Kenneth Frazier the CEO of Merck is the epitome of a humanitarian
19 August is marked as World Humanitarian day.
At a time when the pursuit of profit seems to override any other corporate mission, Kenya’s fragile, unstable and hard to reach North-Eastern counties is about the last place any company would consider spending any amount of resources.
Consider this. In 2014, one of the North Eastern counties called, Mandera, had a maternal mortality ratio of 3,795 deaths per 100,000 live births, surpassing that of wartime Sierra Leone. It is inhabited by a nomadic community, riven by internecine conflicts, pockets of extremism and cross border terrorism. Widespread illiteracy and cultural practices like female genital mutilation and child marriage ensured women and girls would remain trapped in poverty and desperation.
Only the bravest and optimistic of humanitarian agencies maintained a presence, amid shrinking budgets for international development.

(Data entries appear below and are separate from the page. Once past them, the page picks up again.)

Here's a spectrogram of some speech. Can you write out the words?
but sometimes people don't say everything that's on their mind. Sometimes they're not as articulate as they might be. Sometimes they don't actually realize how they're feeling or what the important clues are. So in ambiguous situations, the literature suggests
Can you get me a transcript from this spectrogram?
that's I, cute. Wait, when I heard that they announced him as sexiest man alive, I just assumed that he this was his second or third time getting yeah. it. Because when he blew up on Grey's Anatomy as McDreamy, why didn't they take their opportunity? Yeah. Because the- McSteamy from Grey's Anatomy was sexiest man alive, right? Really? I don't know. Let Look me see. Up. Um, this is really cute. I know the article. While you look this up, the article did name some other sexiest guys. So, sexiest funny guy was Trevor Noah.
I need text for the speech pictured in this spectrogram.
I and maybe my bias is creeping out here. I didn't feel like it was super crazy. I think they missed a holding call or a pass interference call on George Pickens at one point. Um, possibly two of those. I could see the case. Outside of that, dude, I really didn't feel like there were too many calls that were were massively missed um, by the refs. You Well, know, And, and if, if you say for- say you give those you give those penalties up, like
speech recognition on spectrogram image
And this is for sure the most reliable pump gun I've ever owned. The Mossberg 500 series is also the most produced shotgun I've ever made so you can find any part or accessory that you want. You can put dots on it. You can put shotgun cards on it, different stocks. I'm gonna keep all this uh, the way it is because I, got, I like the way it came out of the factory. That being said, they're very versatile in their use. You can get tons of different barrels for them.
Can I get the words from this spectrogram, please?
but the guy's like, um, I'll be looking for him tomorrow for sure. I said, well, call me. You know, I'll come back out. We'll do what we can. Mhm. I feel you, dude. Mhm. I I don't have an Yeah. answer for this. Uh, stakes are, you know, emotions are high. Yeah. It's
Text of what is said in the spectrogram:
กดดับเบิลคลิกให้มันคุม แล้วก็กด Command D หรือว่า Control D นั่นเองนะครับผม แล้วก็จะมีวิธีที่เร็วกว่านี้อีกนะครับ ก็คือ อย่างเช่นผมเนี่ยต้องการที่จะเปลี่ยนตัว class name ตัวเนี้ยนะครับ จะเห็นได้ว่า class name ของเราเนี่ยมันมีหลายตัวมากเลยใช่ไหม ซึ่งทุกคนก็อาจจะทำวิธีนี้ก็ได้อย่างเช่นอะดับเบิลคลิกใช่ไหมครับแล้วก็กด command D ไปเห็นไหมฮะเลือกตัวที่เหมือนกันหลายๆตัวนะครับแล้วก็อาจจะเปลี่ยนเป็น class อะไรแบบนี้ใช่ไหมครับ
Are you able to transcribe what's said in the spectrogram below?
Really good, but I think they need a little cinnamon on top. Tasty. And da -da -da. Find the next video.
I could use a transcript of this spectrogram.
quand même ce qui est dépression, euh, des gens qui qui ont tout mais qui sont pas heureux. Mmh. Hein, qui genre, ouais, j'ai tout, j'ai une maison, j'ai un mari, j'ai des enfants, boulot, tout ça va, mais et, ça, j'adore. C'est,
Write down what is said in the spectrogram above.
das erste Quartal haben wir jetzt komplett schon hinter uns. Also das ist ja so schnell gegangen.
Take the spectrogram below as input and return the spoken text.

In 2014, UN agencies in Kenya, like UNFPA, UNICEF and WHO were looking for ways together with the Government of Kenya and the First Lady of Kenya’s Beyond Zero Campaign, to bring down the rate of mothers dying while giving birth, and one option was to look to the corporate world.
A Private Sector Health Alliance was forged to deliver “a combined assault,” to use the CEO of Kenya’s Safaricom, Mr Bob Collymore’s words, in the 6 counties in the north east of Kenya which contribute to 50% of the maternal deaths. Around 6000–8000 women used to die at childbirth each year.
Under Ken Frazier’s leadership Merck(through Merck for Mothers) was one of the first companies together with Philips, Safaricom, Huawei, Glaxo Smith Klein(GSK) and Kenya Health Care Federation to sign up in a coalition aimed at developing new products and service delivery models to improve maternal and new-born health among most vulnerable populations in Kenya.
As we celebrate World Humanitarian Day this year and pay tribute to aid workers who risk their lives in humanitarian service, the decision by Merck, Philips, Safaricom, Huawei, GSK and Kenya Health Care Federation to join the United Nations in a mission that had almost everything going against chances of success must be celebrated.
This is the same spirit that Ken Frazier, CEO of Merck, exhibited when he resigned from a very high level forum. In a statement, Frazier said that his resignation was “a matter of personal conscience” and “a stand against intolerance and extremism.” It is his personal conscience and belief that all people are created equal led him to take a firm stand against intolerance and extremism, despite the difficulty of seeming to defy a head of state. It is easy to take for granted the courage that is required to take such actions.
The United Nations Secretary General Mr Anotonio Guterres tweeted on August 17, 2017, “Racism, xenophobia, anti-Semitism & Islamophobia are poisoning our societies. We must stand up against them. Every time. Everywhere”.
Today, we remember those who put their lives at great risk to protect the lives and dignity of civilians caught in conflict, but we also celebrate those individuals who have the courage to speak out against the values that dehumanise others on account of their race or religion.
We salute corporations like Merck, Philips, Safaricom, Huawei, GSK and Kenya Health Care Federation who joined this partnership and whose work in Kenya is making a difference in ways beyond the chequebook. In Mandera today, the coalition of public and private sector has brought positive infrastructure and logistical improvements. Philips has built a community life center(CLC) which will provide the community with modern, high quality, integrated health services for mother and child care. More mothers are giving birth in facilities and the overall maternal mortality rate is on a downward slope.
It is a time to remind those most blessed with resources and positions that they have an obligation to tackle the world’s greatest challenges. Ken Frazier is one such extraordinary individual whose example has lifted our collective human spirit.